Roth vs. Traditional IRA Earnings
Original post by Jane Meggitt of Demand Media
Individual retirement account owners may invest in the same financial instruments for both traditional and Roth IRAs. The difference in earnings on these investments is the eventual tax consequences. Earnings on traditional IRAs are tax-deferred, while earnings on Roth IRAs are tax-free upon withdrawal. However, eligible taxpayers may deduct traditional IRA contributions from federal tax returns. Roth IRAs are not deductible.
As of publication, the annual maximum contribution amount for both traditional and Roth IRAs is $5,000 for taxpayers under the age of 50 and $6,000 for those age 50 and over. The minimum age for taking distributions from a traditional IRA is 59 1/2, and the Internal Revenue Service requires mandatory distributions once the account owner reaches the age of 70 1/2. Traditional IRA distributions are taxed as ordinary income, but most retirees find themselves in a lower tax bracket than during their employment years.
Roth IRA contributions are made with after-tax earnings. While the contributions are non-deductible, once the account owner reaches the age of 59 1/2, as long the Roth IRA has been open a minimum of five years, withdrawals of earnings are tax-free (withdrawals of contributions are always tax-free). Unlike the traditional IRA, there is no mandatory age for withdrawal and contributions may continue to be made to Roth IRAs when the account owner is past the age of 70 1/2 as long as she has earned income. Contributors to Roth IRAs must meet adjusted gross income (AGI) limits. As of publications, single filers with an AGI under $107,000 may make a full contribution, while those earning between $107,000 and $122,000 can make a partial contribution. Married couples filing jointly have an AGI limit of $169,000 to make full contributions, with an AGI between $169,000 and $179,000 for partial contributions.
Traditional IRA Deductibility
Anyone may contribute to a traditional IRA if they have earned income, but not everyone qualifies for the deduction. Traditional IRA account owners who do not have an employer-sponsored retirement plan may deduct contributions no matter what their adjusted gross income. If they are covered by an employer-sponsored retirement plan, such as a 401k, single filers with an AGI of $56,000 or less may take a full deduction on the contributions, and a partial deduction is available for those with an AGI of up to $66,000. Married couples filing jointly with both spouses covered by a employer-sponsored retirement plan may take a full deduction if their AGI is $90,000 or less. Up to $110,000, a partial deduction is available.
Early Withdrawal Penalties
The IRS levies ordinary income taxes as well as an additional 10 percent penalty on any amount withdrawn from a traditional IRA or any earnings from a Roth IRA if the account owner is under 59 1/2. In some cases, the additional penalty is not imposed but the amount withdrawn is still taxed. The exceptions for the penalty include funds used to pay medical expenses over 7.5 percent of the account owner's AGI; purchase of a first home; higher education costs for the account owner, spouse or child; or if the account owner becomes totally and completely disabled.

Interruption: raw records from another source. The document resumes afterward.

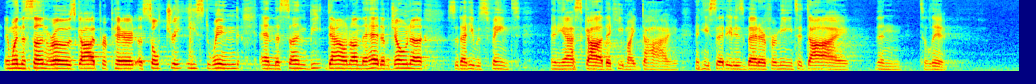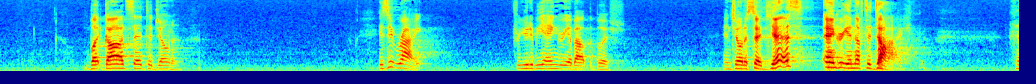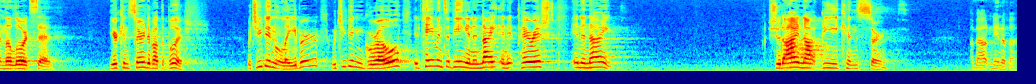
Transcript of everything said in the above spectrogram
And when the sun rose, God prepared a sultry east wind, and the sun beat down on the head of Jonah so that he was faint. And he asked God that he might die. And he said, It is better for me to die than to live. But God said to Jonah, Is it right for you to be angry about the bush? And Jonah said, Yes, angry enough to die. And the Lord said, You're concerned about the bush, which you didn't labor, which you didn't grow. It came into being in a night, and it perished in a night. Should I not be concerned about Nineveh?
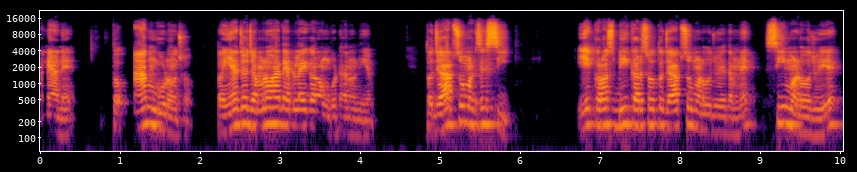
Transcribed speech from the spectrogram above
અને આને, તો આમ ગુણો છો. તો અહીંયા જો જમણો હાથ એપ્લાય કરો અંગૂઠાનો નિયમ, તો જવાબ શું મળશે? સી એ ક્રોસ બી કરશો તો જવાબ શું મળવો જોઈએ તમને? સી મળવો જોઈએ.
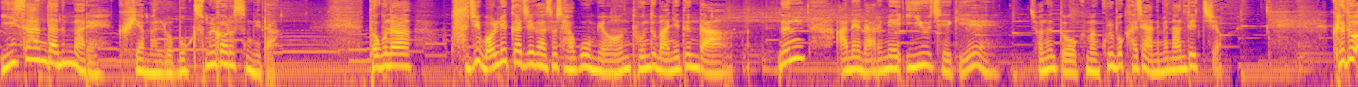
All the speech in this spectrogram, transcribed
이사한다는 말에 그야말로 목숨을 걸었습니다. 더구나 굳이 멀리까지 가서 자고 오면 돈도 많이 든다는 아내 나름의 이유 제기에 저는 또 그만 굴복하지 않으면 안 됐죠. 그래도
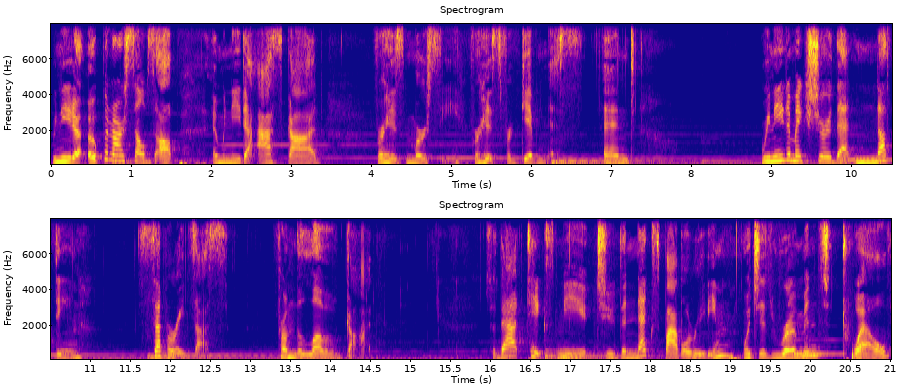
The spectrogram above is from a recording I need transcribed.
We need to open ourselves up and we need to ask God for His mercy, for His forgiveness. And we need to make sure that nothing separates us from the love of God. So that takes me to the next Bible reading, which is Romans 12,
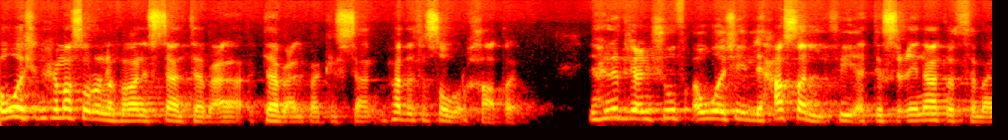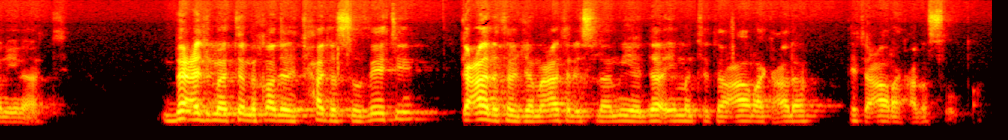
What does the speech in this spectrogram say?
أول شيء نحن ما صورنا أفغانستان تابعه تابعة لباكستان. هذا تصور خاطئ. نحن نرجع نشوف أول شيء اللي حصل في التسعينات والثمانينات. بعد ما تم إخراج الاتحاد السوفيتي كعادة الجماعات الإسلامية دائما تتعارك على تتعارك على السلطة.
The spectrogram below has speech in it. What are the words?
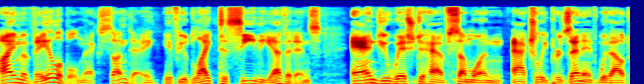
I'm available next Sunday if you'd like to see the evidence and you wish to have someone actually present it without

- Internal Revenue Service: Publication 590 (2010), Individual Retirement Arrangements (IRAs)
- Internal Revenue Service: Roth IRAs
- Internal Revenue Service: Topic 451 - Individual Retirement Arrangements (IRAs)
About the Author
Jane Meggitt has been a writer for more than 20 years. In addition to reporting for a major newspaper chain, her work has appeared in "Horse News," "Suburban Classic," "Hoof Beats," "Equine Journal" and other publications. She has a Bachelor of Arts in English from New York University and an Associate of Arts from the American Academy of Dramatics Arts, New York City.